May 30, 2007 6:21:14 PM

You could try reading up on this article here:
http://www.tomshardware.com/2006/03/31/tight_timings_vs...

What may be of particular interest (FTA):
Quote:

There are very small real-life differences in performance between low clock frequency/fast timing Winbond memory and high clock frequency/relaxed timing Samsung memory. This is true in 3DMark01 and SuperPI even for CPU/memory intensive applications.

The bottom line is that as long as you have enough memory - preferably 2 GB - the extra money you pay for more memory speed would be better invested in a faster graphics card. And if you don't play games, then the CPU and hard drive offer more room for improvement than the memory.

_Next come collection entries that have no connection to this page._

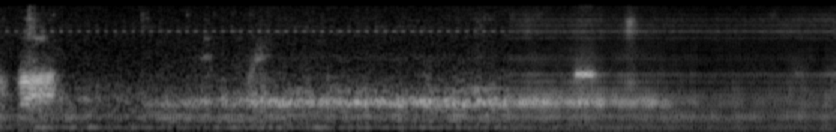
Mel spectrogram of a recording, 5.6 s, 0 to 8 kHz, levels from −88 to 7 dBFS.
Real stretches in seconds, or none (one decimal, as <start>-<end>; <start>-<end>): 0.0-3.4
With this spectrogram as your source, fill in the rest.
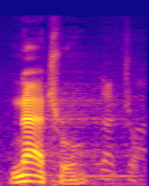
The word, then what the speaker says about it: natural: bill nat what's that natural natural it's only two it's only two syllables you know natural yeah not neutral at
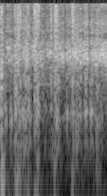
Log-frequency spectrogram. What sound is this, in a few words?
cat walk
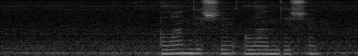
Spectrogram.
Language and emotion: Russian, neutral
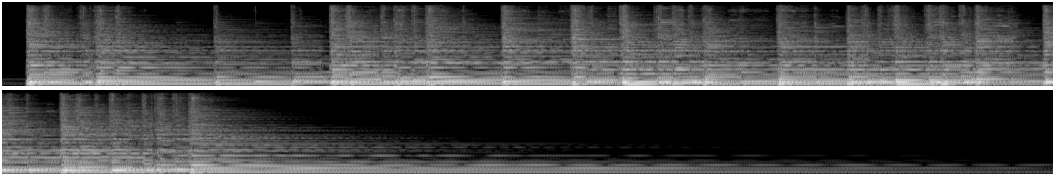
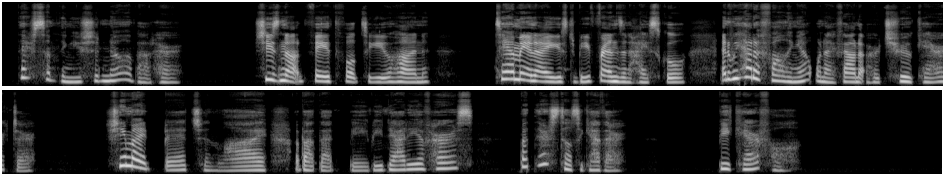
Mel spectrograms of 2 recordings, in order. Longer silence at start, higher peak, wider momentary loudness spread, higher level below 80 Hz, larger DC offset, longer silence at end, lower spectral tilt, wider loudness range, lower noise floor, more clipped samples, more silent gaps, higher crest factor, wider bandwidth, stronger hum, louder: about the same, 0.25 s vs 0.2 s; first, 0 dBFS vs -4 dBFS; first, 20 LU vs 14 LU; first, -46 dBFS vs -82 dBFS; neither; first, 3.3 s vs 1.5 s; first, -6 dB/octave vs -2.5 dB/octave; first, 18 LU vs 6 LU; second, -52 dBFS vs -71 dBFS; neither; neither; about the same, 16 dB vs 16 dB; about the same, 19 kHz vs over 20 kHz; neither; about the same, -16 LUFS vs -18 LUFS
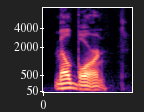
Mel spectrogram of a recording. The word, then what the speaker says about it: Melbourne: It's Melbourne.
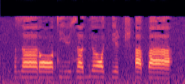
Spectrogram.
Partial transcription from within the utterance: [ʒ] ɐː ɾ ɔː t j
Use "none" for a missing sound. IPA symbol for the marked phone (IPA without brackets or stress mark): z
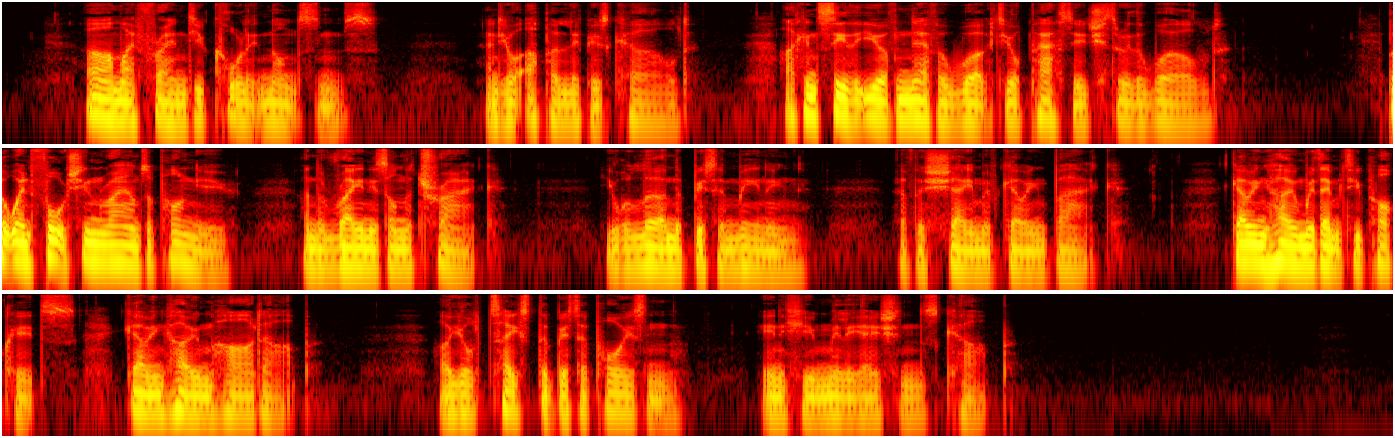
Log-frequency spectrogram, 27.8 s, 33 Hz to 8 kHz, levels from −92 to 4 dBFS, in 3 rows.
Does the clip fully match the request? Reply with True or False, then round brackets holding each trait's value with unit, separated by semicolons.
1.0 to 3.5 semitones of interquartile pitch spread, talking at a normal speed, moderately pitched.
False (2.8 semitones; 150 wpm; 80 Hz)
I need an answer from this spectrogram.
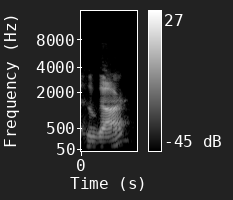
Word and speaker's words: jugar: right one okayo Hugon so that's how you pronounce the ver hugar and we're going to use it to talk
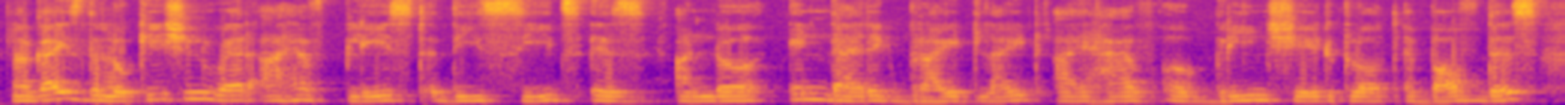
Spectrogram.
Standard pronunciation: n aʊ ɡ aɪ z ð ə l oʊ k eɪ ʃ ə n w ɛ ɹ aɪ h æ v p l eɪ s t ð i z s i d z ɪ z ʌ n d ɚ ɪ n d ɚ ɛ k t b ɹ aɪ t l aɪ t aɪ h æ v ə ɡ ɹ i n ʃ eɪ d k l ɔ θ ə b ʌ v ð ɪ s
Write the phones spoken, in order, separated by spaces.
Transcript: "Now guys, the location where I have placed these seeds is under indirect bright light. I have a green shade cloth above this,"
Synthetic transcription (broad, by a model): n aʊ ɡ aɪ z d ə l oʊ k eɪ ʃ ə n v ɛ ɹ aɪ h æ v p l eɪ s t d i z s i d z ɪ z ʌ n d ɚ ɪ n d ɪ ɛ k t b ɹ aɪ t l aɪ t aɪ h æ v ə ɡ ɹ i n ʃ eɪ d k l ɔ t ə b ʌ v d ɪ s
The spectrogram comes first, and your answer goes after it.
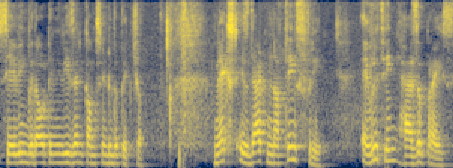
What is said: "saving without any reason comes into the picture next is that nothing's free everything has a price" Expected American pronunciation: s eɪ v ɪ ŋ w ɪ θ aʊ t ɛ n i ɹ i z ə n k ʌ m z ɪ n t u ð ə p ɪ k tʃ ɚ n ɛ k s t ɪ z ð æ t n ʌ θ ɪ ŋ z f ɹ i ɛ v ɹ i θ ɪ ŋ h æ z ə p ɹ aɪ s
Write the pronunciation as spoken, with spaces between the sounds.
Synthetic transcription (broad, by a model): s eɪ v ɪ ŋ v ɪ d aʊ t ɛ n i ɹ i z ə n k ʌ m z ɪ n t u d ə p ɪ k tʃ ɚ n ɛ k s t ɪ z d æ t n ʌ t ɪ ŋ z f ɹ i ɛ v ɹ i t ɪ ŋ h æ z ə p ɹ aɪ s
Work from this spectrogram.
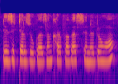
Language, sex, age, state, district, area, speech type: Bodo, female, 18-30, Assam, Udalguri, urban, spontaneous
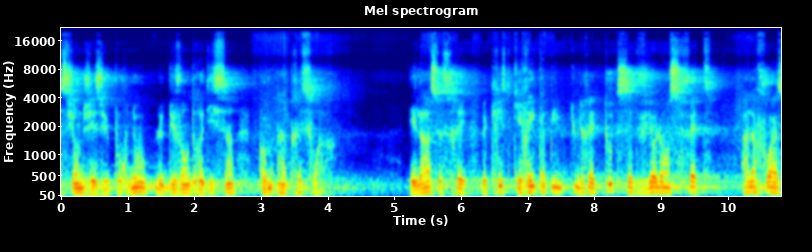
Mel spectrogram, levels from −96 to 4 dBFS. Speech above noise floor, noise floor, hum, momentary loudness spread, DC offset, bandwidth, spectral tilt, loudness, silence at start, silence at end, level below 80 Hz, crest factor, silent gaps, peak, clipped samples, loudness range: 31 dB; -52 dBFS; none; 11 LU; under 0.1%; 19.5 kHz; -6 dB/octave; -23 LUFS; 0 s; 0 s; -54 dBFS; 16 dB; none; -6 dBFS; under 0.1%; 4 LU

While it says 2GB, it is refering to gaming PCs. But maybe you should also consider upgrading to a new HD or putting some in RAID 0, hell maybe RAID 0+1 or 1+0 or 5.

Here's some info on RAID if you need it:
http://en.wikipedia.org/wiki/Redundant_array_of_indepen...

I run RAID 0 with a pair of 7200 Samsung drives I got fairly inexpensive. I do not notice a difference in game performance, but I do notice things such as texture loading and things similar to that. RAID 0 is a cheap alternative to things like the Raptor drives.

Anyway, a bit off topic there. I would suggest you follow JT001's advice.
May 30, 2007 6:26:29 PM

Quote:
Driiper, can you please explain why she needs 2 8800gtx's to run 8gb of ram? Is there some limitation on motherboards that require those video cards for it to address a certain amount of ram? Or are you just one of those idiots that assumes everyone in the world uses their computer to game :roll: And if I recall correctly she never asked anything about if she needed 8gb, as I recall she already knew she needed it, and she just wanted to know what type to get.



Go for the ram with the slower timings, chances are you'll be able to tighten the timings a bit anyway, but run memtest to make sure it's 100% stable if you do.


I agree 100% with this
May 30, 2007 8:20:21 PM

Quote:
You could try reading up on this article here:
http://www.tomshardware.com/2006/03/31/tight_timings_vs...

......... But maybe you should also consider upgrading to a new HD or putting some in RAID 0, hell maybe RAID 0+1 or 1+0 or 5.


Thanks for that - but I'm already running a RAID0 array on two 150Gb Raptors which is where I have my OS (one partition), my program files (2nd partition), my PS scratch disk (3rd partition), my Page File (4th partition) and another partition for miscellaneous, non important files.

My data and images are on non striped Seagate Barracuda's
!